I do not know how Israelis are able to live with the reality of rocket attacks. It seems to have morphed into the norm. A government that does not protect its citizens invites vigilante justice.
Moses, the establishment leader, does not do his job, and Pinchas the violent zealot fills the void.
As an American and as a Jew living in America, I see the stifling of dissent in many places.
The feared IRS becomes a tool to intimidate those who oppose our current leadership. To legitimately question the president’s policies, both domestic policy and foreign policy, is to be branded a “racist” and a “bigot.” When I was seven years old I wrote a letter to president Nixon protesting American involvement in the Vietnam War. I would not dare to write a letter today to the president protesting any of his policies.

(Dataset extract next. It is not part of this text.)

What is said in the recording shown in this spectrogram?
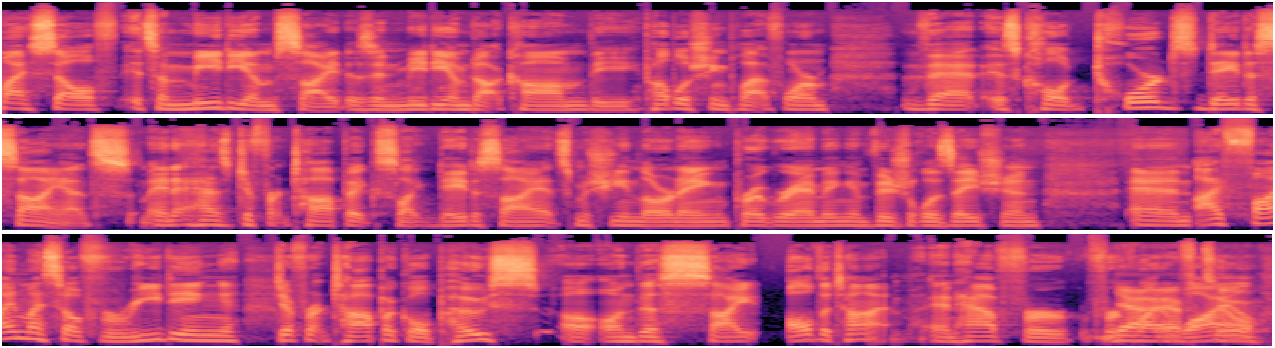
myself, it's a Medium site, as in medium.com, the publishing platform that is called Towards Data Science. And it has different topics like data science, machine learning, programming, and visualization. And I find myself reading different topical posts uh, on this site all the time and have for, for yeah, quite a while. Too.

To dare to speak the truth about the origins of radical Islam is to be shouted down as an “Islamophobe” and a hater of people of color. This is the debased discourse in our daily life and the reality of the writer whose work is on the Internet. The America I know today is not the America of my youth. My heart goes out to young Jews on our college campuses and their struggle to tell the truth about Israel – but I really pity Jefferson and Madison.

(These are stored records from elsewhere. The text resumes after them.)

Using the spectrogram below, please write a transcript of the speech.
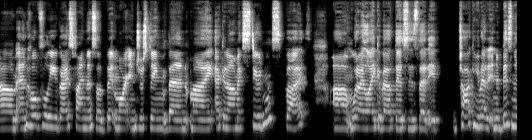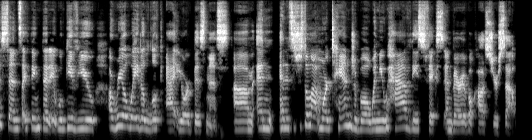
Um, and hopefully, you guys find this a bit more interesting than my economics students. But um, what I like about this is that it talking about it in a business sense, I think that it will give you a real way to look at your business. Um, and, and it's just a lot more tangible when you have these fixed and variable costs yourself.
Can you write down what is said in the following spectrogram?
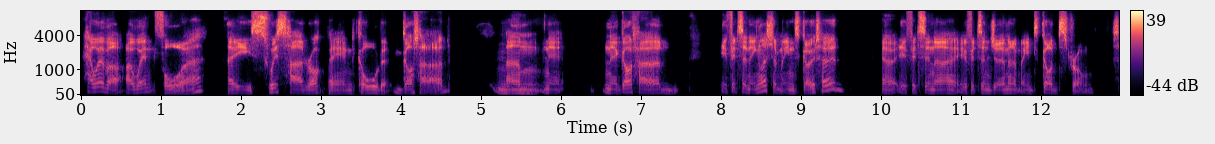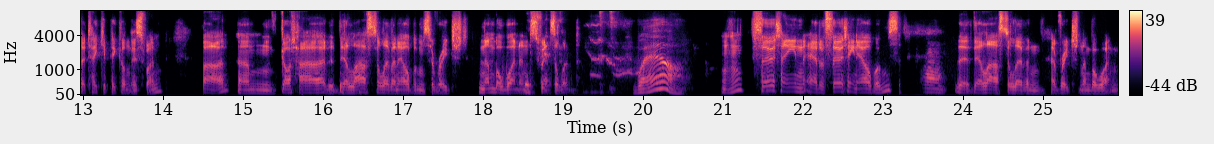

When the First Amendment is a hollow inconvenience, forget it.
As Voltaire said, “It is dangerous to be right when the government is wrong.” Replace the word “government” with “America’s Jewish leadership” and you get a better picture of what it means to be a dissenter who asks some harsh questions.

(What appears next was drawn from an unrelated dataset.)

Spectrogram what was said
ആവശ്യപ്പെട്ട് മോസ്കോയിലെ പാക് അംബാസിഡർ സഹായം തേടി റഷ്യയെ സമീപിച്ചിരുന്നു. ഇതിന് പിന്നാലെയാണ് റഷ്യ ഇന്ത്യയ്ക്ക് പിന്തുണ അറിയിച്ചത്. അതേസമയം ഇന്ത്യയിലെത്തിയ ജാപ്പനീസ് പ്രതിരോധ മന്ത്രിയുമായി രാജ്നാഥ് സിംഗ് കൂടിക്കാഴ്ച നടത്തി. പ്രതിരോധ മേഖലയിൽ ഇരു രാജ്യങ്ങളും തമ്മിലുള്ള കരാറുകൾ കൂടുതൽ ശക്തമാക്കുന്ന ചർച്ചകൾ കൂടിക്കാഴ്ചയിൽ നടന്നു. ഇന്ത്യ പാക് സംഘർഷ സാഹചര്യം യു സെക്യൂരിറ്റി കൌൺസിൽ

Professor Yeshayahu Leibowitz was a thinker with whom I never agree but, like Spinoza, he should be admired for standing up for what he believed was right. After the Kibiyeh incident and the Six Day War, Leibowitz remained a harsh critic of the Israeli government’s policies and the role of the IDF. While I despise much of what he said and wrote, he held strong till the end of his life in condemning Religious Zionism and opposing the idolatry of the state. That Israel allowed such public dissent is a testament to the vibrancy of Israeli democracy.
In reality, many of the professor’s views fit well into the worldview of the Left, but he was never a “useful idiot” of any group or party.
But the basic freedom of expression is not just an issue of letting someone speak and write when we like his opinions and support his agenda. Some voices will disturb us and grate on our psyche – sometimes it pays to listen and learn, sometimes all we hear is babbling and fanaticism. It is our right as thinking individuals to choose what we hear. In a robust democratic environment, people know a demagogue when they hear him – and reject the demagogue.
If you see a fals prophet, dismiss him as an irrelevance and banish him. As Bob Dylan sings, “Sometimes Satan comes as a Man of Peace.”
Finally, I turn to Ahad Ha’am, another great thinker with whom I disagree on many points. The founder of Cultural Zionism had a profound understanding of the role of the priest and the prophet and focused on the distinction between the two in an essay penned in 1894. The priest represents the institutionalization of faith and religion. No government or community could survive without institutional structure and solely based on the charisma of the individual. Yet, without the vision or charisma of the prophet, the institutions of authority calcify, ossify and eventually collapse.
Dissenters and those who ask unpleasant questions are necessary to a free society or a living religion. Banish the dissenter and often you are banishing the prophet – a man or woman who could renew and revive the collective.
It is to the benefit of the state and the community to allow dissent. It is not simply the issue of free speech but an issue of meaningful existence and survival.
The author is rabbi of Beth Ami Congregation in Boca Raton, Florida.